Nooooo! All that beautiful beer!
Great photo. I wonder if the photographer knew how iconic it would be (and how much he was paid for it)
I recently saw the episode of the Simpsons where Prohibition is reintroduced in Springfield and, of course, they had a scene based on the photo. Absolute class.

Rex Banner: 'Okay, rummy, where's the hooch? Is some blind tiger jerkin' suds on the side?

Barney Gumble: 'Er.... yes?'

It's coming to something when I can't remember which cupboard we keep the dishes in, but give me any line of dialogue from the Simpsons, and I can most likely give you the follow-up, and an in-depth synopsis of the episode.

michael sean morris said...

The photo is in the New York World-Telegram and the Sun Newspaper Photograph Collection of the Library of Congress, so was probably taken by a staff photographer as part of his job. Without access to the relevant newspapers on microfiche that's the best I can do - if, in fact, the paper in question even gave its photographers a byline. They often didn't in those days.

I did find out that the man looking on (the one NOT in uniform) is New York City Deputy Police Commissioner John A. Leach, and the photo was taken circa 1921.,app,brum,detr,swann,look,gottscho,pan,horyd,genthe,var,cai,cd,hh,yan,lomax,ils,prok,brhc,nclc,matpc,iucpub,tgmi,lamb,hec
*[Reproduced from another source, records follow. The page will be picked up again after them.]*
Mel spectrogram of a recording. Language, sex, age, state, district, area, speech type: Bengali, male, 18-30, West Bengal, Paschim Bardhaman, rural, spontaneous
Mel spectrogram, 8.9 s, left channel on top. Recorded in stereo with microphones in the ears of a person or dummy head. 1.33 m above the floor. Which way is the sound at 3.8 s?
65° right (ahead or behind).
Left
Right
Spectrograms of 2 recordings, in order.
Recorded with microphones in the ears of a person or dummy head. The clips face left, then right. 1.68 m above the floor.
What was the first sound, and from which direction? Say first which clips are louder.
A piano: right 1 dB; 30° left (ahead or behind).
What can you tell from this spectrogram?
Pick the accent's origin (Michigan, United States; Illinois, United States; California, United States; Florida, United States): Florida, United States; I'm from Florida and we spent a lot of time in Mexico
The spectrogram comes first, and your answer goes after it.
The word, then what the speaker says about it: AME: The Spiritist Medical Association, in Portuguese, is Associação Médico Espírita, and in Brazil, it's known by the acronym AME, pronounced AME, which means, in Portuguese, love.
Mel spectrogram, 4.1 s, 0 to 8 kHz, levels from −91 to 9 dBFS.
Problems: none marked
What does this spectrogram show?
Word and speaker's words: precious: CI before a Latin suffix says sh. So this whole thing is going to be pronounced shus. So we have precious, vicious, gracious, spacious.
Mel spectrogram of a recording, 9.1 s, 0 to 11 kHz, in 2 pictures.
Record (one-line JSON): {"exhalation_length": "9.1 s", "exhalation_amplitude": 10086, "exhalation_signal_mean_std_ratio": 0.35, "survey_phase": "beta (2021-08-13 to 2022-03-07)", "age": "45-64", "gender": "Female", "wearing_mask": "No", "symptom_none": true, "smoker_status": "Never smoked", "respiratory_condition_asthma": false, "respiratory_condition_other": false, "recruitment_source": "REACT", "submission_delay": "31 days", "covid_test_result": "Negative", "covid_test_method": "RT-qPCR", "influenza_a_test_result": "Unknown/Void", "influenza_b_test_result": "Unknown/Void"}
Daniel said...

You are truly a gentleman and a scholar...

michael sean morris said...

I try...